Since it was a minor production in their view, they decided to hand the job to young Al Ruddy, who had only produced a sitcom and a minor comedy before. But Ruddy was able to surpass expectations and become one of the best producers of the 21st century.
Still, this was only one of the film’s big problems. Ruddy managed to get more money out of Gulf and Western, Paramount’s parent company headed by the eccentric Carlos Bluhdorn. But to do so he had to go through all sorts of pressures and battles that he had to drop along the way.
In fact, the most complex thing for Ruddy was to combine the artistic vision of Francis Ford Coppola, capricious to the extreme, with the business and ultra-capitalist vision of Bluhdorn and Evans. The series tells how he had to impose himself on more than one occasion, and was even fired… only to be reinstated a day later.
A sublime cast
Beyond everything the series tells, a very interesting story that is worth knowing for all those who are curious about how the Hollywood network works, the fiction is worthwhile on its own. The series has a brutal pace and so many plot twists that it seems that it is not based on real events. And the performances are sublime.
Beyond Miles Teller’s good performance as the lead, the entire cast is up to the task. Juno Temple, who we can also see in Ted Lasso, is the indomitable Betty McCartt, Ruddy’s assistant who steals the show on more than one occasion.

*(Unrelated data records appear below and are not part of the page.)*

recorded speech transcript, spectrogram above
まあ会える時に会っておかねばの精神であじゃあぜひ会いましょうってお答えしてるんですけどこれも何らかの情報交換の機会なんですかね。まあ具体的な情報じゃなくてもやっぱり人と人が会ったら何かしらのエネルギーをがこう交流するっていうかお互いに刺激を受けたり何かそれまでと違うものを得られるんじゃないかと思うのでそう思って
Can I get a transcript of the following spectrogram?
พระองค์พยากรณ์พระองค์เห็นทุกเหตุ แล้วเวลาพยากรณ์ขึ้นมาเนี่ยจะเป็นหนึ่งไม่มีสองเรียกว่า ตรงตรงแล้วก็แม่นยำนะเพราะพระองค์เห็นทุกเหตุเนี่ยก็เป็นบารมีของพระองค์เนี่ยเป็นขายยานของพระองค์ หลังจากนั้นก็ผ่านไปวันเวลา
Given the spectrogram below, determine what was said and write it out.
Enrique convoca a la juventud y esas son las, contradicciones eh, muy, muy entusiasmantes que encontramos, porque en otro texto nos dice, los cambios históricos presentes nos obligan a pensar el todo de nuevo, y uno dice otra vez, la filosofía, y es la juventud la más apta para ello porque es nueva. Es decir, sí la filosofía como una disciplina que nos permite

And Giovanni Ribisi looks like something out of The Sopranos as Joe Colombo.
But the most curious thing is to see the interpretations of the young Marlon Brando (Justin Chambers), Al Pacino (Anthony Ippolito), Francis Ford Coppola (Dan Fogler) or Mario Puzo (Patrick Gallo). At times you forget that it is a series and it is like seeing all these characters alive again.
In short, this is SkyShowtime’s firmest bet to win over the public and drag them to its platform. It is not clear if it will get the public favor it deserves, since it is a very new platform, but it is certainly capable of winning over anyone.